Wednesday, November 2, 2005
June 11, 2005
School Resource Officer Tiffany Hicks could have her job taken off the chopping block — at least for another year. But she isn’t off the hook yet.
A necessary portion of the annual $70,000-$75,000 cost for her position is contingent upon a forecast state budget windfall. If the $15,000 tentatively pledged by the Hood River County School District out of an expected $900,000 in extra funding fails to materialize, Hicks could be back out on street patrol.
And that, she said, would mean more than just the loss of her presence at Cascade Locks School, and both Hood River and Wy’east middle schools. It would also bring to an end the many “tried and true” programs that she has developed during the past four years.
“I focus every day on the safety and future of the children in this community and I don’t know what could be more important than that,” she said.
Hicks said the safety concerns she addresses are varied, sometimes physical and at other times cognitive. Last week she arrested a “predatory” adult male who was suspected of seeking out at-risk middle school students for illicit activities. He had been repeatedly warned to stay away from school property — so Hicks decided it was time that he got the message. She has also led multiple investigations during her tenure into cases of child sexual assault and physical abuse.
An equal share of her time is used to teach students at the three schools about personal safety. They are warned that one out of every 10 teenage couples get involved in a violent dating relationship and how to recognize danger signs in a partner. Another lesson centers on the legal ramifications of drinking and driving, including the fact that 75 percent of all car and motorcycle accidental deaths involve juveniles and adults — with more than half alcohol-related.
Hicks also provides teachers, parents and community groups with educational materials about bicycle safety and safe use of the Internet.

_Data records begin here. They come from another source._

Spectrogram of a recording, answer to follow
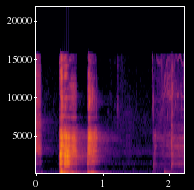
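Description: An elderly man coughs twice, a sharp loud cough followed by a weaker one, then falls quiet.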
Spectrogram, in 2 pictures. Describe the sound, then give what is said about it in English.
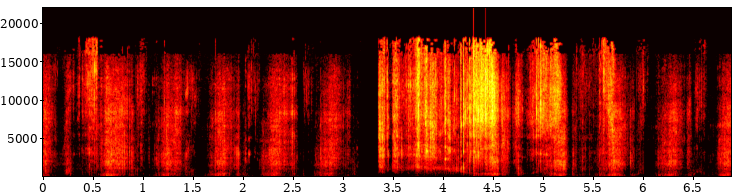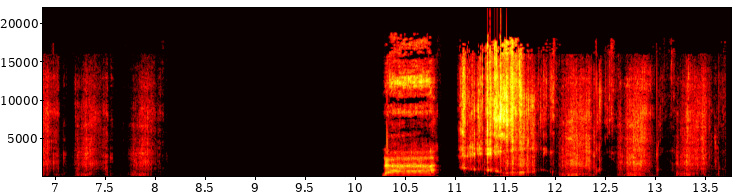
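Someone eats crisps, with steady rhythmic loud crunching and chewing, then a few seconds of silence, a short burst of crinkling and one brief spoken word, and the crunching resumes. “And now, a person deliberating over whether they have had enough crisps.”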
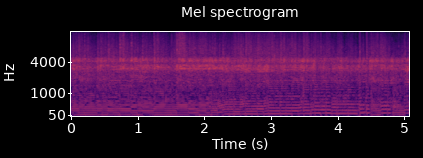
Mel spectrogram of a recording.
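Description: Surf electric guitar through a spring reverb unit set with the dwell low and the tone and mixer high, loud sustained chords washing into dense dripping reverb, full and continuous, no voices.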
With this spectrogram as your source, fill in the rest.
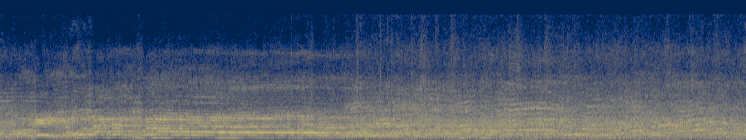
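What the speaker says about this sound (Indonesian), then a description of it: "Oke, tepuk tangan." Audience applause fills a hall at an Isra Mi'raj religious gathering at an Indonesian madrasah, a dense steady patter running throughout with many young voices shouting and cheering over it.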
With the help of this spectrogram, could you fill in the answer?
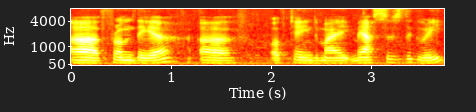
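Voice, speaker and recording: A woman speaks at a very deep, low pitch in a monotone, flat delivery. Her pace is fairly slow, and the room echo is audible. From West Africa. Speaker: local election candidate. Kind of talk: candidate statement at public forum. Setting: town hall meeting with audience. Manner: hesitant, many fillers.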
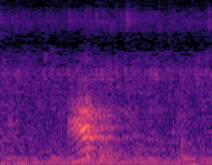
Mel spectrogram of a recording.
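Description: A single short spoken word or call a little under a second in, over a steady low hum.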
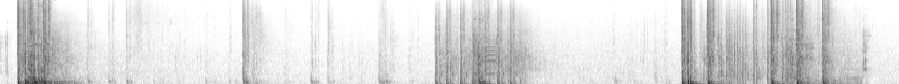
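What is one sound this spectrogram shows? A sniper rifle fires loud gunshots that echo away.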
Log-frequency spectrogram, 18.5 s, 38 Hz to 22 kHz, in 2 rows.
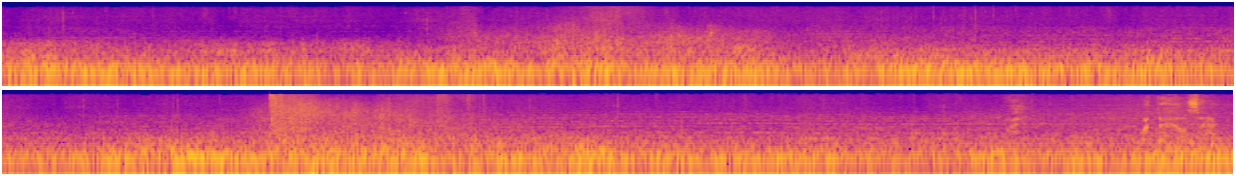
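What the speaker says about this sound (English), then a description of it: "That a storm?" Rolling thunderstorm rumble in The Witcher 3 as the gate between worlds opens, a loud, sustained low roar with sharp booming surges, overlaid with dramatic game music and sound effects throughout.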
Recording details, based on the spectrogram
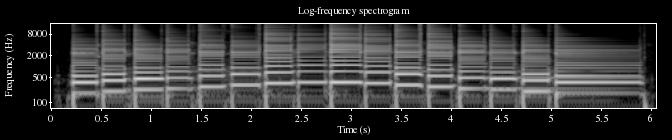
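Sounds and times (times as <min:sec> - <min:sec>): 
guitar playing an F major scale: 0:00.0 - 0:06.0.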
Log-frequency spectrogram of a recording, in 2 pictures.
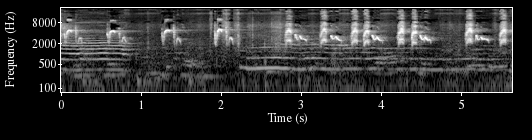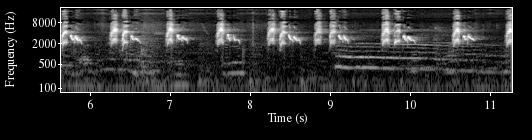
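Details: Long-tailed shrike kept as a pet bird, singing in a lively, energetic manner: a rapid series of sharp, high chirping notes repeated at short intervals, with lower steady tonal whistles running underneath in the first few seconds and again near the end.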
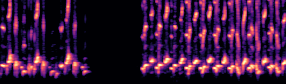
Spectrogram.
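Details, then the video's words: Yellow-vented bulbul in 'ngalas tajam' gacor style, for making birds answer: a quick chattering phrase, a short silence, then a longer, denser run of sharp bubbling notes. "KICAU SUARA trucukan gacor NGALAS TAJAM"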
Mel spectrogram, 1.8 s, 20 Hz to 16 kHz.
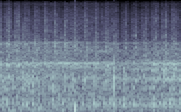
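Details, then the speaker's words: Mammotion Yuka 1500 robot mower: a steady, loud rushing drone with a constant mid-pitch tone; the spinning grass collection basket makes the noise. "alors elle fait du bruit parce que c'est le panier hein le panier il a une grosse qui"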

Since she is now a familiar face in the school halls, Hicks is often asked to meet a student need through the police department’s Sunrise Division or another family service agency. For example, she has learned how to network with public/private partners to cover the cost of quality winter coats, athletic fees and equipment for low-income children. In addition, she has arranged horseback riding lessons and other incentives for students who were experiencing academic challenges.
And she has also orchestrated plenty of hands-on learning opportunities in the classroom. Hicks has taught fingerprinting techniques to biology students that have helped them see the uniqueness of each whorl and how that aids an investigation. Language arts classes have been given a brief real-life scenario and then directed to write an official police report including “just the facts and nothing but the facts.” Students in social studies are informed about their civil rights protection against illegal search and seizures by police and divided into two camps to argue the legality of specific cases.
“I think we all learn best by doing and these lessons raise student understanding of police work and are just really a lot of fun,” she said.
Hicks has managed to remain enthusiastic about her role in spite of ongoing financial worries. Hood River City Police Chief Bruce Ludwig said a school resource officer often shoulders the workload on any case involving minors since she/he is a trusted figure that children are comfortable to talk with.
“Having someone like Officer Hicks in the schools takes a lot of pressure off patrol officers and patrol deputies,” said Ludwig.
When the city police department scored a federal grant for Hicks’ position and that of Community Resource Officer Aaron Jubitz four years ago, all seemed rosy. Jubitz and Hicks set about developing their respective programs secure in the knowledge that their wages, benefits and equipment were completely paid the first year and then on a decreasing scale for the next two years. The intent of the money was to provide lead time for local agencies to absorb the cost of the two specialized officers into their regular budgets. However, fissures arose in the plan to make both positions permanent when fiscal year 2004-05 arrived and the city was mandated by the contract with the Department of Justice to pay the full expense of Hicks’ position. Since 2002, Cascade Locks Interested in Kids (CLIK) had picked up the tab for 10 hours of Jubitz’ time each week. However, because of the city’s current budget constraints, he is now back on patrol and his work to arm neighborhoods against crime has been shelved.
CLIK, a prevention coalition, is also planning to contribute funding for Hicks’ job. The organization believes her work among youth is invaluable to promote healthy lifestyles, but the amount of that contribution is not yet available.
Bob Francis, city manager, said the school resource officer program will also have to be dropped if municipal citizens are forced to bear the full cost. It is, he said, a matter of equality since Hicks primarily works outside of the city limits.
“I just didn’t feel that it would be fair to have city taxpayers completely fund this position since Tiffany spends only one-third of her time here,” said Francis. “However, it would be a real loss to have her back on the streets since she is an excellent role model for students and is definitely the right person in the right job.”